Day 21: Main Activity – Flannel Board in the Morning Circle

by | Tutorials

This is a post out of the 31 Days of Morning Circles. You can find the main page for this series here.

Note: If you’re reading this series for the first time, I suggest you look at the daily structure post to understand the routine we follow in our morning circle.

Flannel boards are great in the morning circle because they can easily be placed on a lap. The pieces are simple enough to prepare as no sewing is required, and the ideas for use are endless.

In the morning circle, I don’t use flannel boards for imaginative play. I use it for concrete, hands-on instruction or to practice a concept or skill we will use later in the day.

Sometimes, I use the flannel board as I share the story in the morning circle. Other times, we use it for numeracy practice. And sometimes, we use it to practice fine motor skills like picking up the pieces, moving them from one part of the board to another and tapping them down. As always, the interaction in the main activity is simple and quick.

Flannel board activity in the morning circle

Use flannel board pieces to talk about the parts of the body or just the face. You don’t have to use a human shape. Make it enjoyable by creating felt cut-outs of familiar characters or thematic creatures.


felt spider

We practiced the names of the parts of the face with a thematic spider in October. The shapes are simple but allow for much interaction. The legs can be counted as they are added to the board, and the nose and mouth can turn to change the expression. It doesn’t matter that a real spider has more eyes than this. My son isn’t ready to understand that, so we kept it simple.

How do you use the flannel board in your morning circle?

Related Article:

Integrating Academics into Daily Life Workshop

Integrating Academics into Daily Life Workshop

Discover how to integrate academics into daily life. For homeschoolers of neurodivergent and disabled learners.
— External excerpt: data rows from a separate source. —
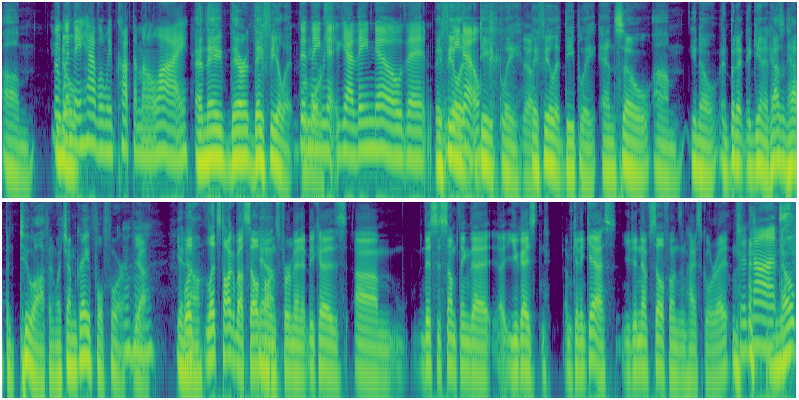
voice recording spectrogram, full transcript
Um, But you know, when they have, when we've caught them in a lie, and they they're they feel it. then they know, yeah, they know that They feel we it know. deeply. Yeah. They feel it deeply, and so um, you know. And, but it, again, it hasn't happened too often, which I'm grateful for. Mhm. Yeah. You Well, know, let's talk about cell Yeah. phones for a minute because um, this is something that uh, you guys, I'm going to guess, you didn't have cell phones in high school, right? Did not. nope.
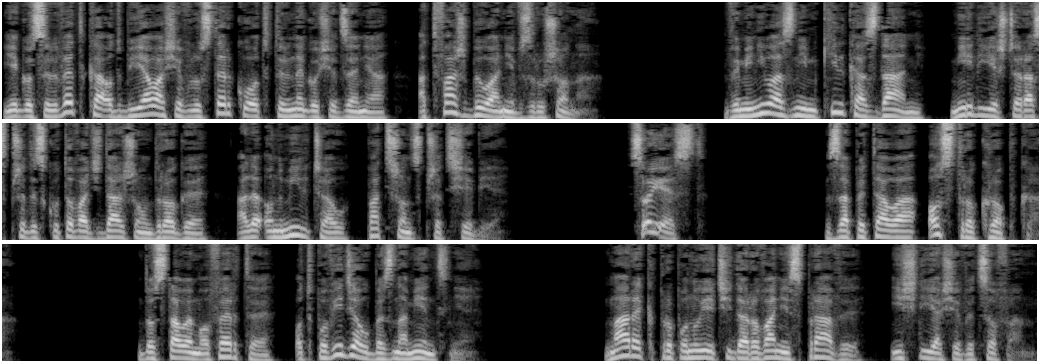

More Resources

Continue reading my essays, activities, and case studies for supporting the education of disabled/chronically ill and neurodivergent children.